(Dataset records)
☆ ☆ ☆ ☆

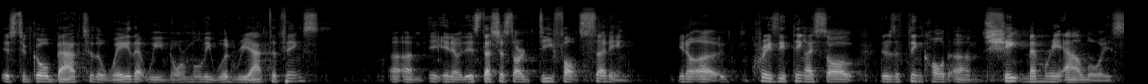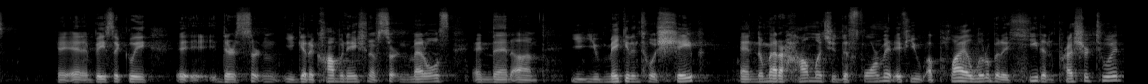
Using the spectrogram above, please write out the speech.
is to go back to the way that we normally would react to things. Uh, um, you know, that's just our default setting. You know, a crazy thing I saw, there's a thing called um, shape memory alloys. Okay, and basically, it, it, there's certain, you get a combination of certain metals, and then um, you, you make it into a shape, And no matter how much you deform it, if you apply a little bit of heat and pressure to it,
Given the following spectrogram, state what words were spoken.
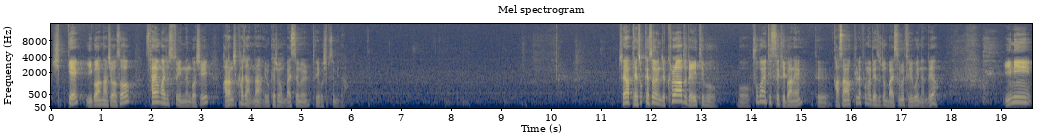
쉽게 이관하셔서 사용하실 수 있는 것이 바람직하지 않나 이렇게 좀 말씀을 드리고 싶습니다. 제가 계속해서 이제 클라우드 네이티브 뭐 쿠버네티스 기반의 그 가상학 플랫폼에 대해서 좀 말씀을 드리고 있는데요. 이미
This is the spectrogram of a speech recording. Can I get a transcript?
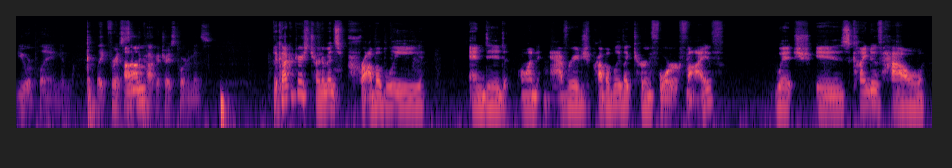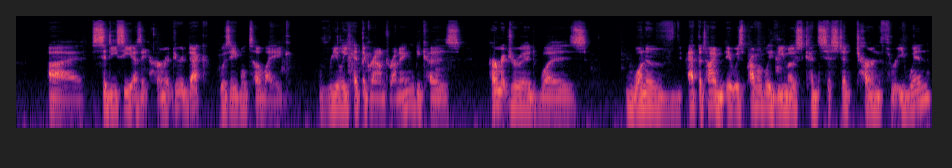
you were playing? And Like for instance, like Um, the Cockatrice tournaments. The Cockatrice tournaments probably ended on average, probably like turn four or five, which is kind of how uh, Sidisi as a Hermit Druid deck was able to like really hit the ground running because Hermit Druid was one of at the time it was probably the most consistent turn three win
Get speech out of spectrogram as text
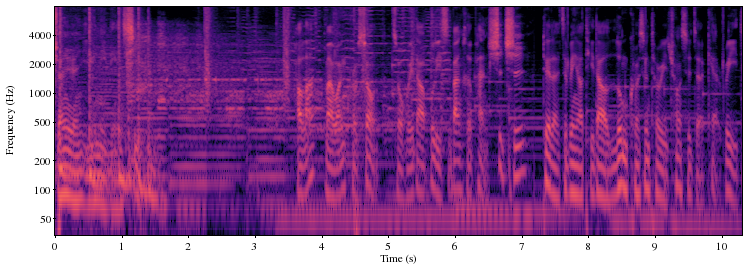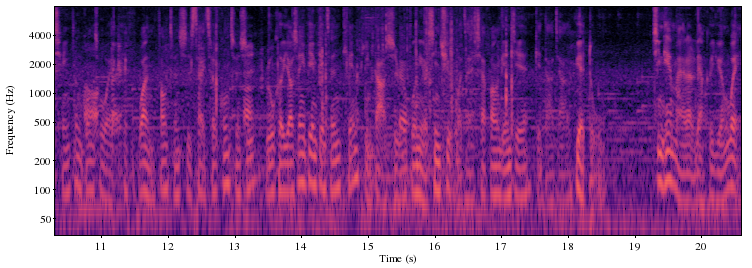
专人与你联系。好啦，买完 croissant，走回到布里斯班河畔试吃。对了，这边要提到 Loom Croissantry 创始者 Cat Reed 前一份工作为 F1 方程式赛车工程师，如何摇身一变变成甜品大师？如果你有兴趣，我在下方链接给大家阅读。今天买了两个原味，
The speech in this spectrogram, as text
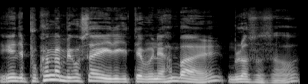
이게 이제 북한과 미국 사이의 일이기 때문에 한 발 물러서서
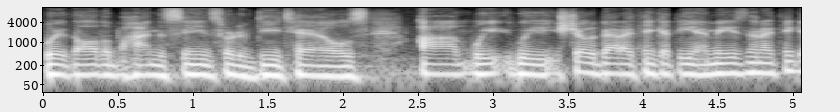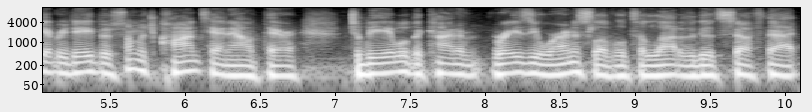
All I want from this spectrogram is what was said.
with all the behind-the-scenes sort of details. Um, we we showed that I think at the Emmys, and I think every day there's so much content out there to be able to kind of raise the awareness level to a lot of the good stuff that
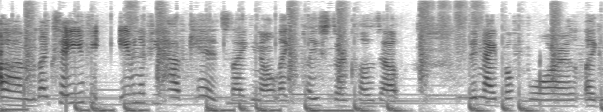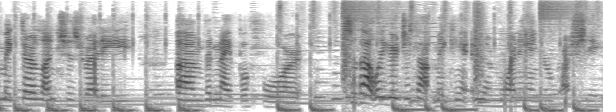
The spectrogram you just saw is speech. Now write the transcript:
Um, like say if you, even if you have kids, like you know, like place their clothes out the night before, like make their lunches ready um, the night before, so that way you're just not making it in the morning and you're rushing,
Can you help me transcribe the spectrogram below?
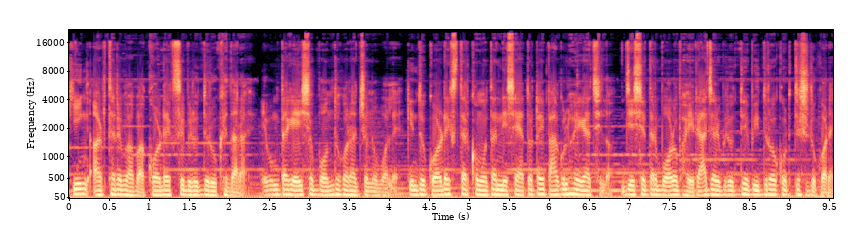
কিং আর্থারের বাবা কর্ডেক্সের বিরুদ্ধে রুখে দাঁড়ায় এবং তাকে এইসব বন্ধ করার জন্য বলে। কিন্তু কর্ডেক্স তার ক্ষমতার নেশে এতটাই পাগল হয়ে গেছিল যে সে তার বড় ভাই রাজার বিরুদ্ধে বিদ্রোহ করতে শুরু করে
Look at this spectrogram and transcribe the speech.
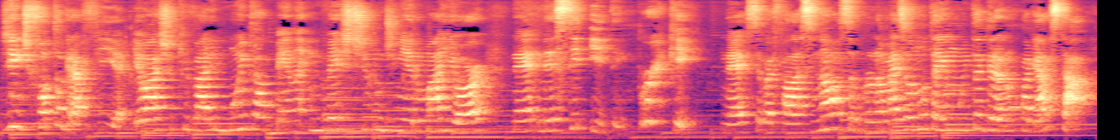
Gente, fotografia, eu acho que vale muito a pena investir um dinheiro maior, né, nesse item. Por quê? Né? Você vai falar assim, nossa, Bruna, mas eu não tenho muita grana para gastar.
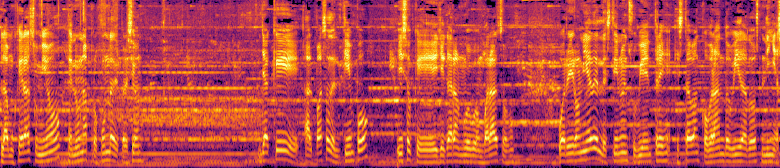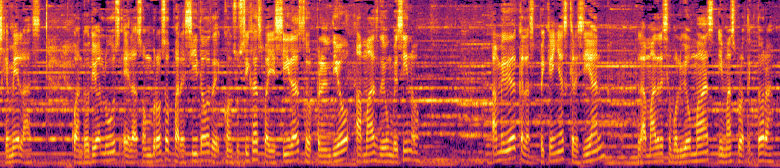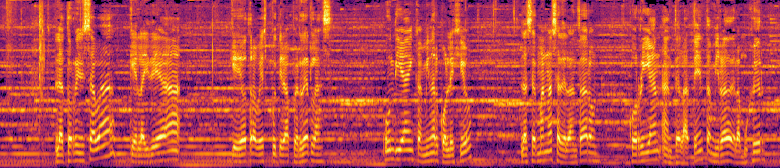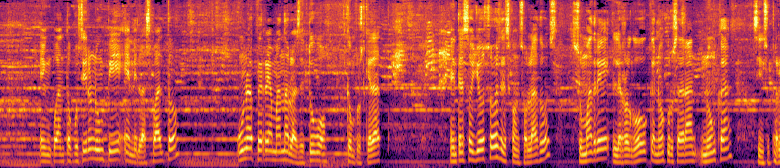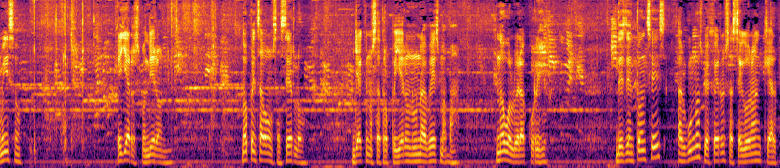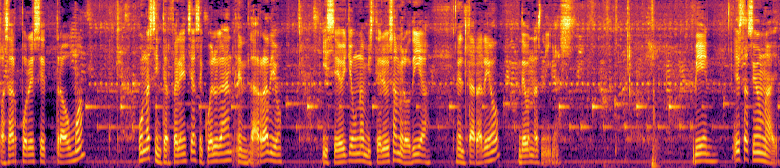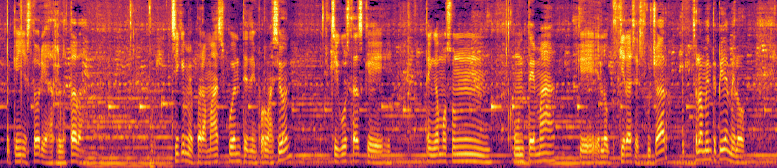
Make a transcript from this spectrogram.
La mujer asumió en una profunda depresión, ya que al paso del tiempo hizo que llegara un nuevo embarazo. Por ironía del destino en su vientre estaban cobrando vida dos niñas gemelas. Cuando dio a luz, el asombroso parecido de, con sus hijas fallecidas sorprendió a más de un vecino. A medida que las pequeñas crecían, la madre se volvió más y más protectora. Le aterrorizaba que la idea que otra vez pudiera perderlas. Un día en camino al colegio, las hermanas se adelantaron, corrían ante la atenta mirada de la mujer en cuanto pusieron un pie en el asfalto, una férrea mano las detuvo con brusquedad. Entre sollozos desconsolados, su madre le rogó que no cruzaran nunca sin su permiso. Ellas respondieron, no pensábamos hacerlo, ya que nos atropellaron una vez, mamá. No volverá a ocurrir. Desde entonces algunos viajeros aseguran que al pasar por ese trauma, unas interferencias se cuelgan en la radio y se oye una misteriosa melodía, el tarareo de unas niñas. Bien, esta ha sido una pequeña historia relatada. Sígueme para más fuentes de información. Si gustas que tengamos un, un tema que lo que quieras escuchar, solamente pídemelo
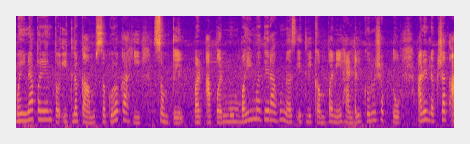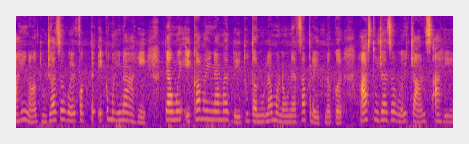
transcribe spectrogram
महिन्यापर्यंत इथलं काम सगळं काही संपेल. पण आपण मुंबईमध्ये राहूनच इथली कंपनी हँडल करू शकतो. आणि लक्षात आहे ना तुझ्याजवळ फक्त एक महिना आहे. त्यामुळे एका महिन्यामध्ये तू तनूला मनवण्याचा प्रयत्न कर. हाच तुझ्याजवळ चान्स आहे.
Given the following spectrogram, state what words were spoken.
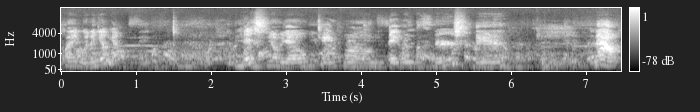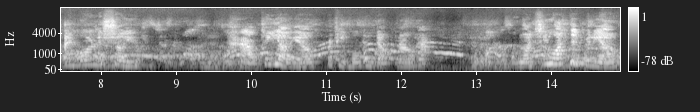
playing with a yo-yo. This yo-yo came from Dave Buster's, and now I'm going to show you how to yo-yo for people who don't know how. Once you watch the video,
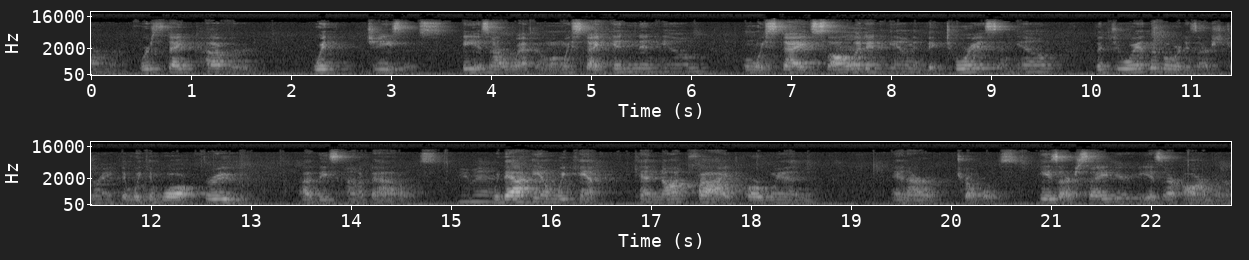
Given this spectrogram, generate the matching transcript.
armor. We're stayed covered with Jesus. He is our weapon. When we stay hidden in Him, when we stay solid in Him and victorious in Him, the joy of the Lord is our strength, and we can walk through uh, these kind of battles. Amen. Without Him, we can't cannot fight or win in our troubles. He is our Savior. He is our armor,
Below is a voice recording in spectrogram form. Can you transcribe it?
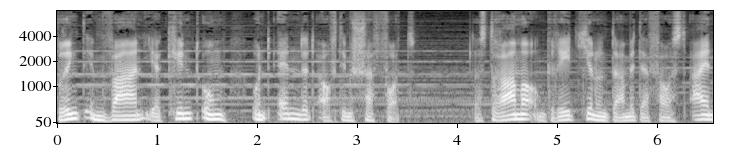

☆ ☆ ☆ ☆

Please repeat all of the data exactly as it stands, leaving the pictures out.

Using the spectrogram above, please write out the speech.
is to go back to the way that we normally would react to things. Uh, um, you know, that's just our default setting. You know, a crazy thing I saw, there's a thing called um, shape memory alloys. Okay, and basically, it, it, there's certain, you get a combination of certain metals, and then um, you, you make it into a shape, And no matter how much you deform it, if you apply a little bit of heat and pressure to it,
Given the following spectrogram, state what words were spoken.
쉽게 이관하셔서 사용하실 수 있는 것이 바람직하지 않나 이렇게 좀 말씀을 드리고 싶습니다. 제가 계속해서 이제 클라우드 네이티브 뭐 쿠버네티스 기반의 그 가상학 플랫폼에 대해서 좀 말씀을 드리고 있는데요. 이미
This is the spectrogram of a speech recording. Can I get a transcript?
you were playing? And Like for instance, like Um, the Cockatrice tournaments. The Cockatrice tournaments probably ended on average, probably like turn four or five, which is kind of how uh, Sidisi as a Hermit Druid deck was able to like really hit the ground running because Hermit Druid was one of at the time it was probably the most consistent turn three win
Get speech out of spectrogram as text
专人与你联系。好啦，买完 croissant，走回到布里斯班河畔试吃。对了，这边要提到 Loom Croissantry 创始者 Cat Reed 前一份工作为 F1 方程式赛车工程师，如何摇身一变变成甜品大师？如果你有兴趣，我在下方链接给大家阅读。今天买了两个原味，
The speech in this spectrogram, as text
이게 이제 북한과 미국 사이의 일이기 때문에 한 발 물러서서
All I want from this spectrogram is what was said.
with all the behind-the-scenes sort of details. Um, we we showed that I think at the Emmys, and I think every day there's so much content out there to be able to kind of raise the awareness level to a lot of the good stuff that
The spectrogram you just saw is speech. Now write the transcript:
Um, like say if you, even if you have kids, like you know, like place their clothes out the night before, like make their lunches ready um, the night before, so that way you're just not making it in the morning and you're rushing,
Can you help me transcribe the spectrogram below?
কিং আর্থারের বাবা কর্ডেক্সের বিরুদ্ধে রুখে দাঁড়ায় এবং তাকে এইসব বন্ধ করার জন্য বলে। কিন্তু কর্ডেক্স তার ক্ষমতার নেশে এতটাই পাগল হয়ে গেছিল যে সে তার বড় ভাই রাজার বিরুদ্ধে বিদ্রোহ করতে শুরু করে
Look at this spectrogram and transcribe the speech.
Gente, fotografia, eu acho que vale muito a pena investir um dinheiro maior, né, nesse item. Por quê? Né? Você vai falar assim, nossa, Bruna, mas eu não tenho muita grana para gastar.
Make a transcript from this spectrogram.
La mujer asumió en una profunda depresión, ya que al paso del tiempo hizo que llegara un nuevo embarazo. Por ironía del destino en su vientre estaban cobrando vida dos niñas gemelas. Cuando dio a luz, el asombroso parecido de, con sus hijas fallecidas sorprendió a más de un vecino. A medida que las pequeñas crecían, la madre se volvió más y más protectora. Le aterrorizaba que la idea que otra vez pudiera perderlas. Un día en camino al colegio, las hermanas se adelantaron, corrían ante la atenta mirada de la mujer en cuanto pusieron un pie en el asfalto, una férrea mano las detuvo con brusquedad. Entre sollozos desconsolados, su madre le rogó que no cruzaran nunca sin su permiso. Ellas respondieron, no pensábamos hacerlo, ya que nos atropellaron una vez, mamá. No volverá a ocurrir. Desde entonces algunos viajeros aseguran que al pasar por ese trauma, unas interferencias se cuelgan en la radio y se oye una misteriosa melodía, el tarareo de unas niñas. Bien, esta ha sido una pequeña historia relatada. Sígueme para más fuentes de información. Si gustas que tengamos un, un tema que lo que quieras escuchar, solamente pídemelo
transcribe spectrogram
महिन्यापर्यंत इथलं काम सगळं काही संपेल. पण आपण मुंबईमध्ये राहूनच इथली कंपनी हँडल करू शकतो. आणि लक्षात आहे ना तुझ्याजवळ फक्त एक महिना आहे. त्यामुळे एका महिन्यामध्ये तू तनूला मनवण्याचा प्रयत्न कर. हाच तुझ्याजवळ चान्स आहे.
Given the following spectrogram, state what words were spoken.
playing with a yo-yo. This yo-yo came from Dave Buster's, and now I'm going to show you how to yo-yo for people who don't know how. Once you watch the video,
Given this spectrogram, generate the matching transcript.
armor. We're stayed covered with Jesus. He is our weapon. When we stay hidden in Him, when we stay solid in Him and victorious in Him, the joy of the Lord is our strength, and we can walk through uh, these kind of battles. Amen. Without Him, we can't cannot fight or win in our troubles. He is our Savior. He is our armor,
Below is a voice recording in spectrogram form. Can you transcribe it?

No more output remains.